* _Work item_: Set down again exactly the lines of the listing below that fall between the line holding "The spectrogram below comes" and the line holding "For the spectrogram", inclusive.

* _Dataset content_:
────────────────
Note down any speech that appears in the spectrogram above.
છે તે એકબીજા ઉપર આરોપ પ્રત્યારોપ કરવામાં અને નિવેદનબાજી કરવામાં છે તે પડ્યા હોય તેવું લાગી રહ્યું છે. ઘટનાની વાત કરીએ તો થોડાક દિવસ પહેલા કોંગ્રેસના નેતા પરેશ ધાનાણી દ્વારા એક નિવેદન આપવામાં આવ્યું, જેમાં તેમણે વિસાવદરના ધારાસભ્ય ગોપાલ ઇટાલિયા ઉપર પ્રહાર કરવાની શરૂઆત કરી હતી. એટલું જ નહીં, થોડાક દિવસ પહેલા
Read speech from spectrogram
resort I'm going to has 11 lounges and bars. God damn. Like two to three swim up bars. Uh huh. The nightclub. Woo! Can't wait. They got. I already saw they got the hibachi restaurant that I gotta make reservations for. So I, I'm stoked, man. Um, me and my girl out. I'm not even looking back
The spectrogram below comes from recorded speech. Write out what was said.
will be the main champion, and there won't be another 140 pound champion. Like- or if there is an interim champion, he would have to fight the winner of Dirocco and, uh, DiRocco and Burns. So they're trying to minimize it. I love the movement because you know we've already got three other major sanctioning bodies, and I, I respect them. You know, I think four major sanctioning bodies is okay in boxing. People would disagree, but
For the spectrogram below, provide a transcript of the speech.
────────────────
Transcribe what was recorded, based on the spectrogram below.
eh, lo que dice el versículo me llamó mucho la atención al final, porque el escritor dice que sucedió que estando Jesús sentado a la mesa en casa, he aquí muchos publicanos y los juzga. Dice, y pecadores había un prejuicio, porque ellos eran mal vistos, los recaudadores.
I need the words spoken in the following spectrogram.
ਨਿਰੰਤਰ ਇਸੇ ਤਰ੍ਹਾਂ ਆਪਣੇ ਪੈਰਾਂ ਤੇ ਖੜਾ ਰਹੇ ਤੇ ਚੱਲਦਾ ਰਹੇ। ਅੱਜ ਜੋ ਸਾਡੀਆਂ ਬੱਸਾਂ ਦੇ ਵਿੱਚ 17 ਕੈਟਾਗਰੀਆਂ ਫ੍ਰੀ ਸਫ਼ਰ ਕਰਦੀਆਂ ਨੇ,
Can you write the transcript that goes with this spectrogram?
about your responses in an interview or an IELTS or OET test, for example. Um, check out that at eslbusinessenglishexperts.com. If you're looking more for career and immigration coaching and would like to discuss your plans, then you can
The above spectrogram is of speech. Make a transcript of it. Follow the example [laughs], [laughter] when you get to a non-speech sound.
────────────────
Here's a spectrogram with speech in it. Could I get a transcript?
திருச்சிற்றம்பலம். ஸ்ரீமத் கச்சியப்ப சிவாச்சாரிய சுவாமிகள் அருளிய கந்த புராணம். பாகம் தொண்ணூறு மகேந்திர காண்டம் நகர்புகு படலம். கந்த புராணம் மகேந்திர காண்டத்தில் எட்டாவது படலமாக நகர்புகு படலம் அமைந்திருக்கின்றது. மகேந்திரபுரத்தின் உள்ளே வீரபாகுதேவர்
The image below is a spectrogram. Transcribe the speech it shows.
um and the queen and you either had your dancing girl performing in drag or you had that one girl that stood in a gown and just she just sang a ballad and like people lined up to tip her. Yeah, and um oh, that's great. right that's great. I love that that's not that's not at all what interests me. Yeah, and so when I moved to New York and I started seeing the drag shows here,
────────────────
* _Response to the exercise_:
The spectrogram below comes from recorded speech. Write out what was said.
will be the main champion, and there won't be another 140 pound champion. Like- or if there is an interim champion, he would have to fight the winner of Dirocco and, uh, DiRocco and Burns. So they're trying to minimize it. I love the movement because you know we've already got three other major sanctioning bodies, and I, I respect them. You know, I think four major sanctioning bodies is okay in boxing. People would disagree, but
For the spectrogram below, provide a transcript of the speech.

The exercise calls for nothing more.